    ◻ Controlling Researcher Effects 128

    4 Analyzing User Experience Research 135

    ◻ Sharpening Your Thinking Tools 136

    ◻ UX Research and Strength of Evidence 145

    ◻ Agile Personas 150

    ◻ How to Prioritize Usability Problems 156

    ◻ Creating Insights, Hypotheses and Testable Design Ideas 160

    ◻ How to Manage Design Projects with User Experience Metrics 166

    ◻ Two Measures that Will Justify Any Design Change 173

    ◻ Your Web Survey Is a Lot Less Reliable than You Think 177

    5 Persuading People to Take Action on the Results of User

    Experience Research 183

    ◻ Evangelizing UX Research 184

    ◻ How to Create a User Journey Map 195

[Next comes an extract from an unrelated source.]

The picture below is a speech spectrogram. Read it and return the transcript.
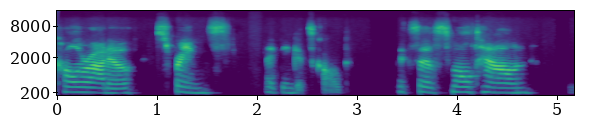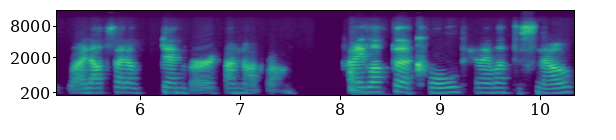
Colorado Springs, I think it's called. It's a small town right outside of Denver, if I'm not wrong. I love the cold and I love the snow.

    ◻ Generating Solutions to Usability Problems 203

    ◻ Building UX Research Into the Design Studio Methodology 208

    ◻ Dealing with Common objections to UX Research 215

    ◻ The User Experience Debrief Meeting 221

    ◻ Creating a User Experience Dashboard 228

    ◻ Achieving Boardroom Influence 234

    6 Building a Career in User Experience 241

    ◻ Hiring a User Experience Leader 242

    ◻ A Tool for Assessing and Developing the Technical Skills of

    User Experience Practitioners 248

    ◻ Going Beyond Technical Skills: What Makes a Great UX

    Researcher? 260

    ◻ How to Wow People with Your UX Research Portfolio 267

    ◻ A Week-by-Week Guide to Your First Month in a UX Research

    Role 273

    ◻ The Reflective UX Researcher 278

    Endnotes 283

    Index 289


    David Travis has been carrying out ethnographic field research and running product usability tests since 1989. He has published three books on user experience and over 30,000 students have taken his face-to-face and online training courses. He has a PhD in Experimental Psychology. 

    Philip Hodgson has been a UX researcher for over 25 years. His work has influenced design for the US, European and Asian markets, for everything from banking software and medical devices to store displays, packaging and even baby care products. He has a PhD in Experimental Psychology.